(Stored items)
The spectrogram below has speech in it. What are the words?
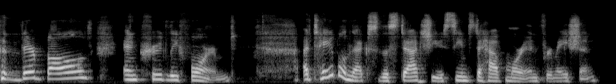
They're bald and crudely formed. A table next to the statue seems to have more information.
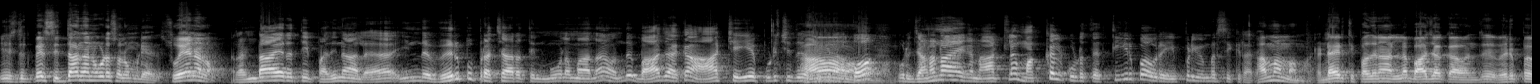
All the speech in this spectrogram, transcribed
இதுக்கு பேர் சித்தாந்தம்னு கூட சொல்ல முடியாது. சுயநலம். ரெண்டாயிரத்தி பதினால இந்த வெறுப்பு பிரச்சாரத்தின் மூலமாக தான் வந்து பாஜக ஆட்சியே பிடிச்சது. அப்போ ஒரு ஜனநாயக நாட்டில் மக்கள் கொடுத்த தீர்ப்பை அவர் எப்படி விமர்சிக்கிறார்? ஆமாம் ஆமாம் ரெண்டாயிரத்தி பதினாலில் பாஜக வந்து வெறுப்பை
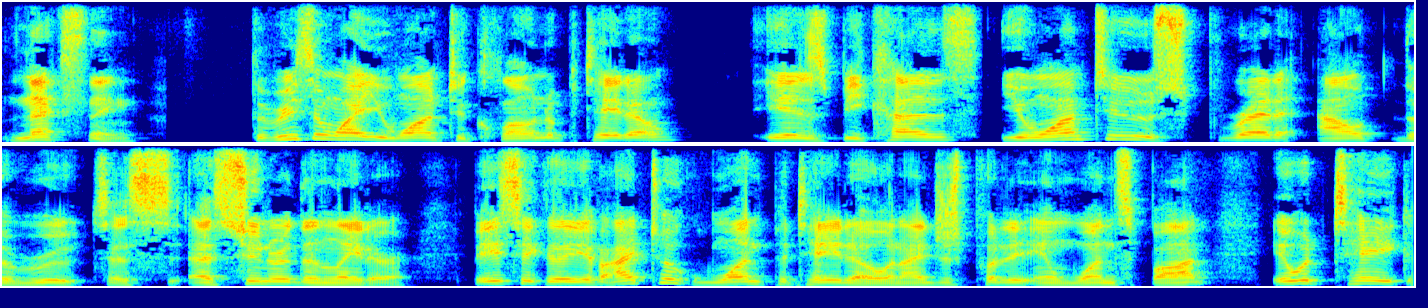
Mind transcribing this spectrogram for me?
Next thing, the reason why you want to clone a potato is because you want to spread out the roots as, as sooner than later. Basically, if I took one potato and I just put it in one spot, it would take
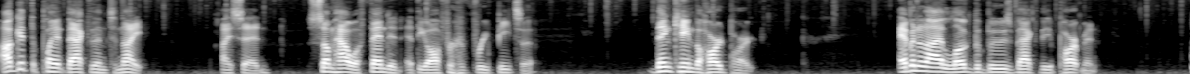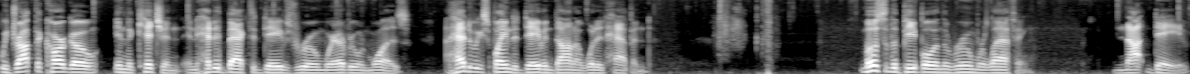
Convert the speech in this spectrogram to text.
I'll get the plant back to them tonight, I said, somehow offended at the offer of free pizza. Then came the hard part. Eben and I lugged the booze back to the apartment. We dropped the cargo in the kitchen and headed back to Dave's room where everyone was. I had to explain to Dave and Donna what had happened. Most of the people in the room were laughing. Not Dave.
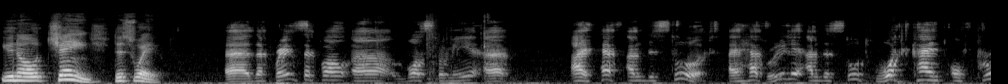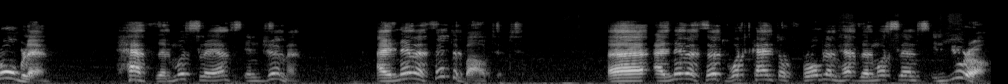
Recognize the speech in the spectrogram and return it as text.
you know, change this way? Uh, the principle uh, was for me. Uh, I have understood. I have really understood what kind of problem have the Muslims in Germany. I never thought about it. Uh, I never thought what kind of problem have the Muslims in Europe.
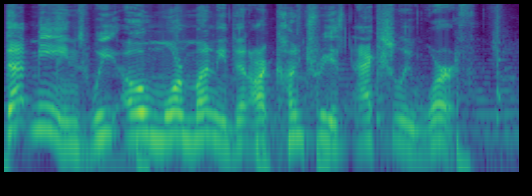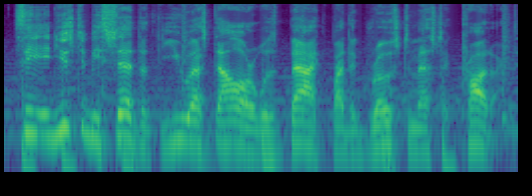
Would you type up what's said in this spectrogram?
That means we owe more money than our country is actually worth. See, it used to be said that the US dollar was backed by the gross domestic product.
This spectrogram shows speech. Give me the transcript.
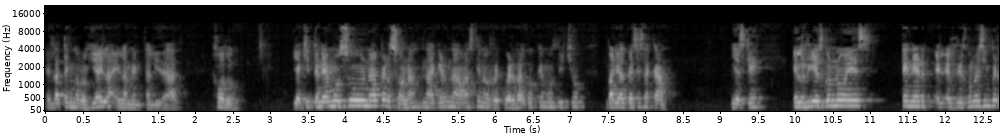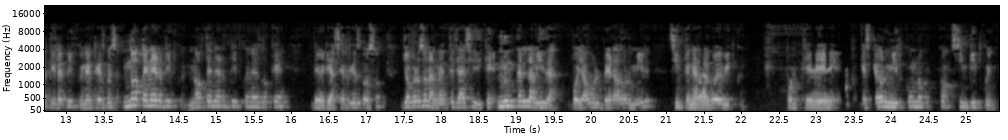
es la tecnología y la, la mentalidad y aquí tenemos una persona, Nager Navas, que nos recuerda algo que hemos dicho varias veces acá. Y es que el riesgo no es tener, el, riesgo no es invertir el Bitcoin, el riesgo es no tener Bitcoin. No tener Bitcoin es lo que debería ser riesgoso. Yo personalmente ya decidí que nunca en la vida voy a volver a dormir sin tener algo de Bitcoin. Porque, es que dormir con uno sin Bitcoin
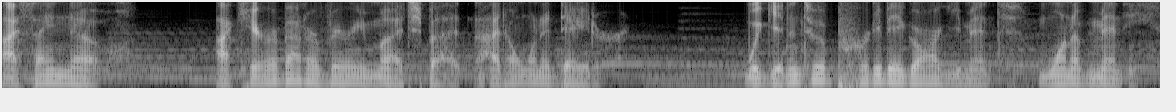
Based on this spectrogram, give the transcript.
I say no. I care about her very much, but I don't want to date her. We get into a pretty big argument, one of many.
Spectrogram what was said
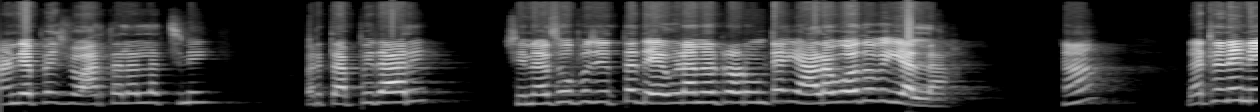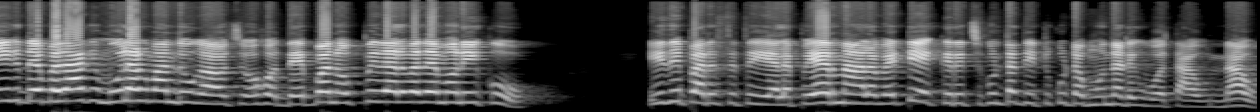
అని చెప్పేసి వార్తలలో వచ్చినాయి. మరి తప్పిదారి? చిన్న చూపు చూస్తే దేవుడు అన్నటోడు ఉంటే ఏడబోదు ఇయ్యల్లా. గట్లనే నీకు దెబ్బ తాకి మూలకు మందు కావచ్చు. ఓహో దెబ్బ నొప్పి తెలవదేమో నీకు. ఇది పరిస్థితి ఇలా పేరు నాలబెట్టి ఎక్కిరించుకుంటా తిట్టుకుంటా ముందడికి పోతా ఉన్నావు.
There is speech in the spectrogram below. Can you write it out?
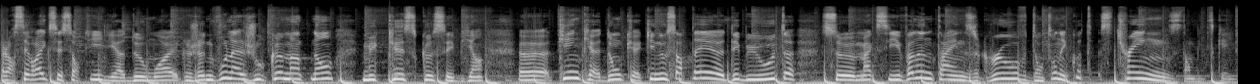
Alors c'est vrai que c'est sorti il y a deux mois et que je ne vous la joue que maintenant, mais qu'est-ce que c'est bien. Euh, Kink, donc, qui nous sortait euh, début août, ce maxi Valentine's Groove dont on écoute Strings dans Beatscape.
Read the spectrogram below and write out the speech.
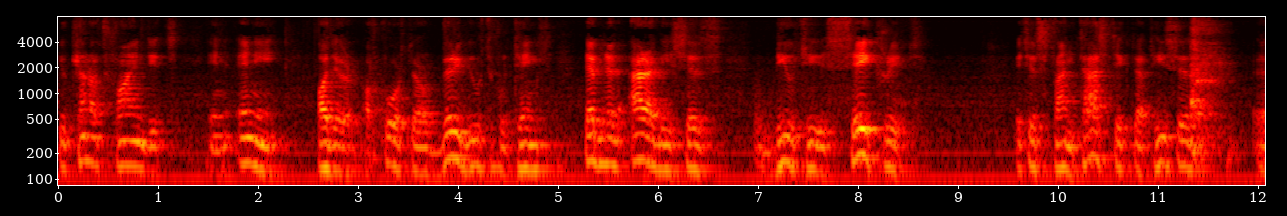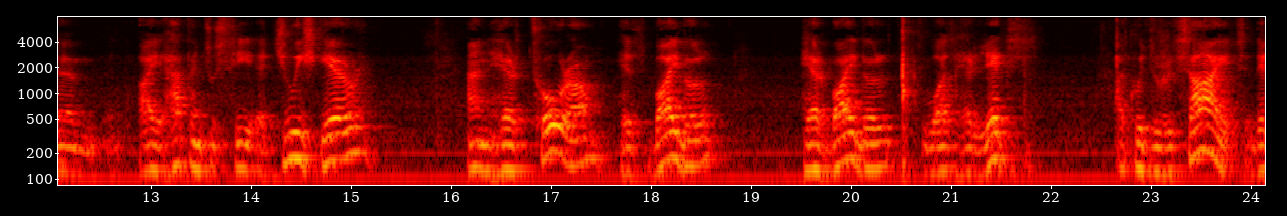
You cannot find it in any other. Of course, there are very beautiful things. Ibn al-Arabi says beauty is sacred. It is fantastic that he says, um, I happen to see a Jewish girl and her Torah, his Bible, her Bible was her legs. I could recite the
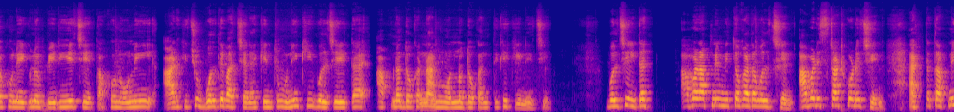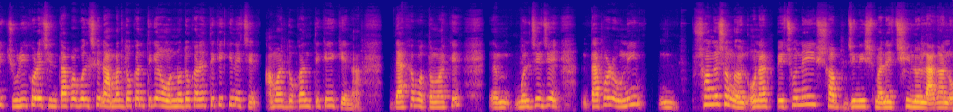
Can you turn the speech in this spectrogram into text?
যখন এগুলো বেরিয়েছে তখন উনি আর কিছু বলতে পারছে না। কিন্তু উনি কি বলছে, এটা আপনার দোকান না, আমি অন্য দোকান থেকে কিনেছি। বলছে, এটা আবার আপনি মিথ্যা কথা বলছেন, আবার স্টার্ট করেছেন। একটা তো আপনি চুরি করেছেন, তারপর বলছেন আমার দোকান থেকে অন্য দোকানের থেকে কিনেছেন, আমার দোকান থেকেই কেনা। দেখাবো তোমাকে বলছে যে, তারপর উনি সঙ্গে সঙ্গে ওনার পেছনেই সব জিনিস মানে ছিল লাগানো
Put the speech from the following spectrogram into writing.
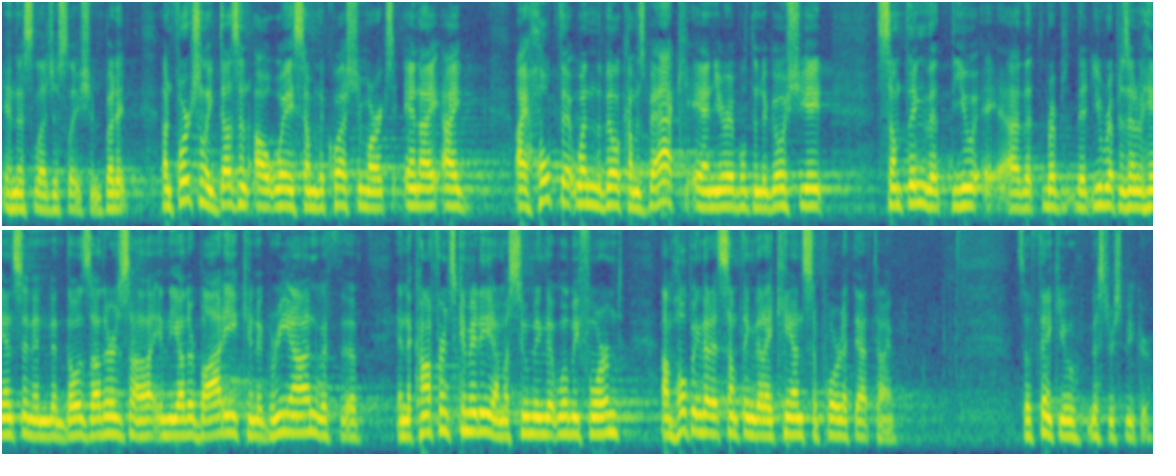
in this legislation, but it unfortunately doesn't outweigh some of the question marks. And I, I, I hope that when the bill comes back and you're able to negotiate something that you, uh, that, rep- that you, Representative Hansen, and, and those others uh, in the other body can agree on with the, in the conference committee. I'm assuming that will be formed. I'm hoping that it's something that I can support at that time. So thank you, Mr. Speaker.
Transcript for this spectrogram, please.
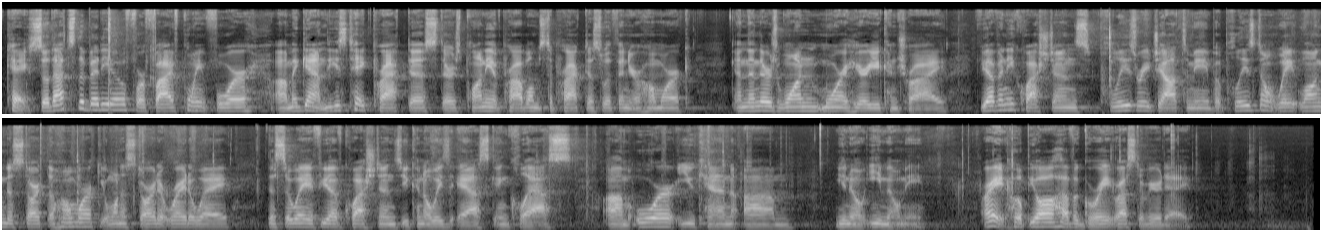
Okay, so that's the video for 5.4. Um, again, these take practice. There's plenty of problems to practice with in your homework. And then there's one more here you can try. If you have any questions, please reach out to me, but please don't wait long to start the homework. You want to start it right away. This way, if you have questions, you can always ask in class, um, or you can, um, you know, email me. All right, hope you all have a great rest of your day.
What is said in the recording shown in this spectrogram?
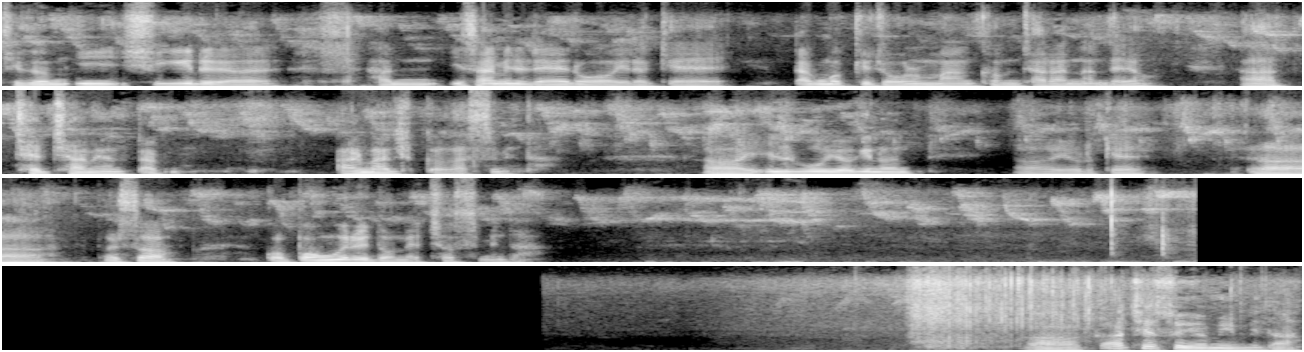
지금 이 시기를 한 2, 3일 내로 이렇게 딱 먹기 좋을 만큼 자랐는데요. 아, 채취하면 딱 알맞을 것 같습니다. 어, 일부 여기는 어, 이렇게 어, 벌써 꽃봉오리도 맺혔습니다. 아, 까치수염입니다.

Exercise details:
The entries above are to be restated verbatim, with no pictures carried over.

Solution below:
The spectrogram below has speech in it. What are the words?
They're bald and crudely formed. A table next to the statue seems to have more information.
All the speech in this spectrogram, transcribed
இதுக்கு பேர் சித்தாந்தம்னு கூட சொல்ல முடியாது. சுயநலம். ரெண்டாயிரத்தி பதினால இந்த வெறுப்பு பிரச்சாரத்தின் மூலமாக தான் வந்து பாஜக ஆட்சியே பிடிச்சது. அப்போ ஒரு ஜனநாயக நாட்டில் மக்கள் கொடுத்த தீர்ப்பை அவர் எப்படி விமர்சிக்கிறார்? ஆமாம் ஆமாம் ரெண்டாயிரத்தி பதினாலில் பாஜக வந்து வெறுப்பை
Mind transcribing this spectrogram for me?
Next thing, the reason why you want to clone a potato is because you want to spread out the roots as, as sooner than later. Basically, if I took one potato and I just put it in one spot, it would take
Convert the speech in this spectrogram to text.
I'll get the plant back to them tonight, I said, somehow offended at the offer of free pizza. Then came the hard part. Eben and I lugged the booze back to the apartment. We dropped the cargo in the kitchen and headed back to Dave's room where everyone was. I had to explain to Dave and Donna what had happened. Most of the people in the room were laughing. Not Dave.
Recognize the speech in the spectrogram and return it as text.
you know, change this way? Uh, the principle uh, was for me. Uh, I have understood. I have really understood what kind of problem have the Muslims in Germany. I never thought about it. Uh, I never thought what kind of problem have the Muslims in Europe.
Would you type up what's said in this spectrogram?
That means we owe more money than our country is actually worth. See, it used to be said that the US dollar was backed by the gross domestic product.
This spectrogram shows speech. Give me the transcript.
es la tecnología y la, la mentalidad y aquí tenemos una persona, Nager Navas, que nos recuerda algo que hemos dicho varias veces acá. Y es que el riesgo no es tener, el, riesgo no es invertir el Bitcoin, el riesgo es no tener Bitcoin. No tener Bitcoin es lo que debería ser riesgoso. Yo personalmente ya decidí que nunca en la vida voy a volver a dormir sin tener algo de Bitcoin. Porque, es que dormir con uno sin Bitcoin
Based on this spectrogram, give the transcript.
I say no. I care about her very much, but I don't want to date her. We get into a pretty big argument, one of many.
Spectrogram what was said
అని చెప్పేసి వార్తలలో వచ్చినాయి. మరి తప్పిదారి? చిన్న చూపు చూస్తే దేవుడు అన్నటోడు ఉంటే ఏడబోదు ఇయ్యల్లా. గట్లనే నీకు దెబ్బ తాకి మూలకు మందు కావచ్చు. ఓహో దెబ్బ నొప్పి తెలవదేమో నీకు. ఇది పరిస్థితి ఇలా పేరు నాలబెట్టి ఎక్కిరించుకుంటా తిట్టుకుంటా ముందడికి పోతా ఉన్నావు.
There is speech in the spectrogram below. Can you write it out?
Alors c'est vrai que c'est sorti il y a deux mois et que je ne vous la joue que maintenant, mais qu'est-ce que c'est bien. Euh, Kink, donc, qui nous sortait euh, début août, ce maxi Valentine's Groove dont on écoute Strings dans Beatscape.
Read the spectrogram below and write out the speech.
You cannot find it in any other. Of course, there are very beautiful things. Ibn al-Arabi says beauty is sacred. It is fantastic that he says, um, I happen to see a Jewish girl and her Torah, his Bible, her Bible was her legs. I could recite the
Can you turn the speech in this spectrogram into text?
যখন এগুলো বেরিয়েছে তখন উনি আর কিছু বলতে পারছে না। কিন্তু উনি কি বলছে, এটা আপনার দোকান না, আমি অন্য দোকান থেকে কিনেছি। বলছে, এটা আবার আপনি মিথ্যা কথা বলছেন, আবার স্টার্ট করেছেন। একটা তো আপনি চুরি করেছেন, তারপর বলছেন আমার দোকান থেকে অন্য দোকানের থেকে কিনেছেন, আমার দোকান থেকেই কেনা। দেখাবো তোমাকে বলছে যে, তারপর উনি সঙ্গে সঙ্গে ওনার পেছনেই সব জিনিস মানে ছিল লাগানো
Put the speech from the following spectrogram into writing.
in this legislation, but it unfortunately doesn't outweigh some of the question marks. And I, I, I hope that when the bill comes back and you're able to negotiate something that you, uh, that, rep- that you, Representative Hansen, and, and those others uh, in the other body can agree on with the, in the conference committee. I'm assuming that will be formed. I'm hoping that it's something that I can support at that time. So thank you, Mr. Speaker.
Transcript for this spectrogram, please.
Okay, so that's the video for 5.4. Um, again, these take practice. There's plenty of problems to practice with in your homework. And then there's one more here you can try. If you have any questions, please reach out to me, but please don't wait long to start the homework. You want to start it right away. This way, if you have questions, you can always ask in class, um, or you can, um, you know, email me. All right, hope you all have a great rest of your day.
What is said in the recording shown in this spectrogram?
지금 이 시기를 한 2, 3일 내로 이렇게 딱 먹기 좋을 만큼 자랐는데요. 아, 채취하면 딱 알맞을 것 같습니다. 어, 일부 여기는 어, 이렇게 어, 벌써 꽃봉오리도 맺혔습니다. 아, 까치수염입니다.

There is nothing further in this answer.